My photography from the 2018 Shastra rehearsals can be seen here.
Last summer I had the pleasure of speaking with Wade Roush about my Canons album and my path to creating it. Wade is the creator of Soonish, a podcast about “science, culture, curiosity, and the future.”
My story became a part of the latest episode of Soonish – released, July 27, 2018 – which explores the topic of Making Music With Machines. Other voices in the episode include the leader of Google’s project Magenta, which applies machine learning to the creation of new music and visual art; a DJ and EDM label manager; and a team of commercial composers. (See also my full interview with Wade.)
I wanted to share update on my recent musical life. This summer, I’ve been participating in an intensive that’s about composing for the North Indian drum, the tabla. I’ve been working on an 8-minute piece for tabla and percussion ensemble, and in August it’s going to be workshopped and performed by some amazing musicians. Writing this piece been an all-consuming activity and I’ve had less time than I anticipated this summer to focus on my electric guitar project. It’s been all-consuming not only because writing for the tabla is new to me but because I decided to use this project as a chance to shake up my composing process a bit. For the first time I’ve been sketching ideas directly in a MIDI piano-roll editor (I’ve been learning FL Studio) rather than standard notation. I’ve also been coming up to speed on the state of the art in virtual instruments, and it seems that I’ve been pulled (quite happily so far) into to the whole ecosystem around Kontakt.
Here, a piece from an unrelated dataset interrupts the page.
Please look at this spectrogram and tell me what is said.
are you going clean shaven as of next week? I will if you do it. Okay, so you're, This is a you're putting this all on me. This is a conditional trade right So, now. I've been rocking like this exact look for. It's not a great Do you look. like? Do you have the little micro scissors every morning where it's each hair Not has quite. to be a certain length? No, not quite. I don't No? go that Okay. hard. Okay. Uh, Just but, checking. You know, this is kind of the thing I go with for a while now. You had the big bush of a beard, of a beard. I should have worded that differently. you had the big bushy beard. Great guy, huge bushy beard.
This has allowed me to sketch my ideas much more rapidly than I could before and has also let me generate audio renderings of my work that are more convincing than I could before.
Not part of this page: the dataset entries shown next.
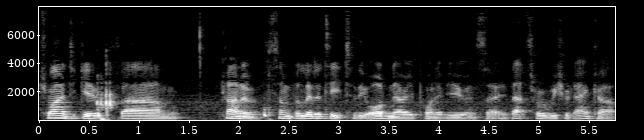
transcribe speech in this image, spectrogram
trying to give um, kind of some validity to the ordinary point of view and say that's where we should anchor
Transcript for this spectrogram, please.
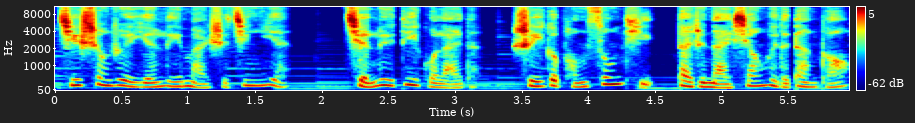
齐盛瑞眼里满是惊艳，浅绿递过来的是一个蓬松体、带着奶香味的蛋糕，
Here’s a medley of ideas that couldn’t fit into my 8-minute workshop piece, so I decided to combine them into a separate piece:
And here’s another offshoot of the project. It doesn’t have tabla. It started as a sketch I wrote when I was figuring out how to write for other instruments in the percussion ensemble: marimba, vibraphone, glockenspiel, cymbal.
I wanted to take a moment to share my current musical project. I’m working on a set of original arrangements and/or recompositions of jazz and folk standards for fingerstyle electric guitar. My goal is to create a set of twelve arrangements; as of now I’ve got three. I’ll be sharing samples of my work in-progress on Bandcamp. I’ve got lots more to say about the project but for now I’ll keep the announcement short and invite you to listen here:
In a recent post I wrote about a fretboard insight that came to me as I was revisiting the well-known CAGED system. Here I’d like to offer an alternate presentation of the same insight. So what is it, exactly? I think of it as a way of generalizing CAGED beyond five positions, to cover any position on the fretboard.